Dear Dick,
The Power of Play needs to be read by all parents raising children in today’s “techie”world. The loss of balance between sitting in front of a screen and exploring our world is frightening to me.
Thanks for the message.

To my friends: Dick Jacobs is a 1949 graduate of Superior East High School and an all-state football player in 1948. Since retiring from a a successful career in law practice he has turned his efforts in the direction of his passion as a global naturalist. You may want to share this article with the parents of your grandchildren or with teachers.

How fondly I remember “play” — every day in some form. And how sad but true are the words you sent, especially for my grandchildren here in the East.

Hope you have a lovely Christmas and a very Happy New Year to you.

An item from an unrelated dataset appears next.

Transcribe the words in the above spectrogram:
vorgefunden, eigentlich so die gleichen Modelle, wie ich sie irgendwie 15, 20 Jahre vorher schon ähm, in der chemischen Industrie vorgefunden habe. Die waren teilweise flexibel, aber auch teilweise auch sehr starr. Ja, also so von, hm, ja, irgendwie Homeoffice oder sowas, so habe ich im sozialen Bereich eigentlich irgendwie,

Another thoughtful, beautifully written and right-on commentary. Thank you
for all your research and willingness to compress and share. Lois

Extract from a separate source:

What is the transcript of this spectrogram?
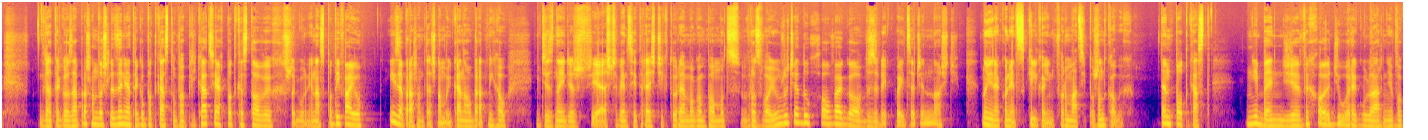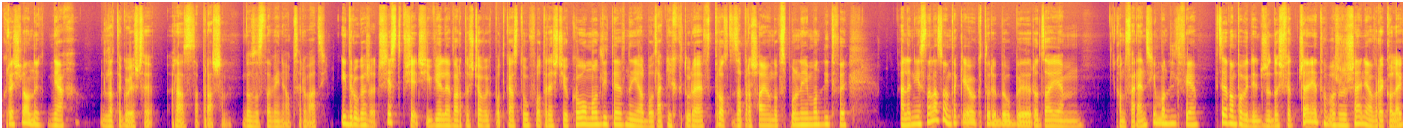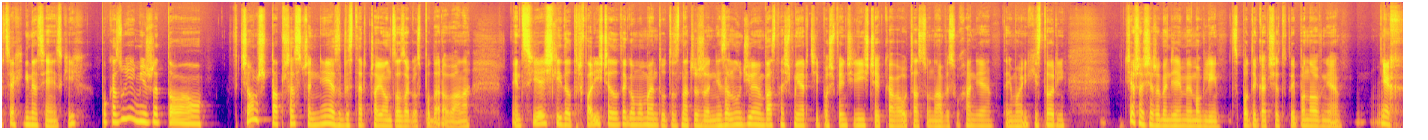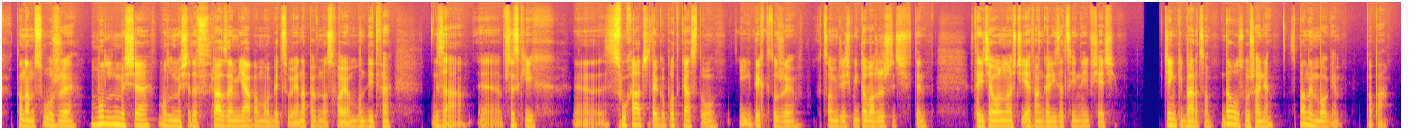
Dlatego zapraszam do śledzenia tego podcastu w aplikacjach podcastowych, szczególnie na Spotify'u. I zapraszam też na mój kanał Brat Michał, gdzie znajdziesz jeszcze więcej treści, które mogą pomóc w rozwoju życia duchowego w zwykłej codzienności. No i na koniec kilka informacji porządkowych. Ten podcast nie będzie wychodził regularnie w określonych dniach, dlatego jeszcze raz zapraszam do zostawienia obserwacji. I druga rzecz, jest w sieci wiele wartościowych podcastów o treści około modlitewnej albo takich, które wprost zapraszają do wspólnej modlitwy, ale nie znalazłem takiego, który byłby rodzajem konferencji o modlitwie. Chcę Wam powiedzieć, że doświadczenie towarzyszenia w rekolekcjach ignacjańskich pokazuje mi, że to wciąż ta przestrzeń nie jest wystarczająco zagospodarowana. Więc jeśli dotrwaliście do tego momentu, to znaczy, że nie zanudziłem was na śmierci, poświęciliście kawał czasu na wysłuchanie tej mojej historii. Cieszę się, że będziemy mogli spotykać się tutaj ponownie. Niech to nam służy. Módlmy się, módlmy się też razem. Ja wam obiecuję na pewno swoją modlitwę za e, wszystkich słuchaczy tego podcastu i tych, którzy chcą gdzieś mi towarzyszyć w, tym, w tej działalności ewangelizacyjnej w sieci. Dzięki bardzo. Do usłyszenia. Z Panem Bogiem. Pa, pa.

Worth the read. It confirms all we think and appreciate about our younger years compared to the electronic age that stifles ones ability to figure out things for themselves.

Thanks Dick, Most of the people I have sent this to are from my school years. They understand the message because they enjoyed the good times of growing up without supervision.


Love it, love it!!
Forwarding to some of my friends at Lakeview elementary.
Just finished reading Last Child in the Woods, and lent my copy to my sis
and her husband. Jean

Awesome – love it and that’s one of my favorite pictures.

Great comments Dick. This is becoming a big concern for all. No one is certain of the impact of constant , very intense and ever changing visual, auditory and the resulting emotional stimulation of video games on neural connections (brain rewiring). In a recent article published in the Journal of the American Academy of Pediatrics they indicated a possible connection of video games and TV with late emergence (adolescence and early adulthood) of ADHD symptoms (these individuals did not diplay symptoms of ADHD early on). Someone once said that “Play is a child’s work” and I believe this is an… Read more »

Wonderful article, well written and oh so true and sad …. thanks,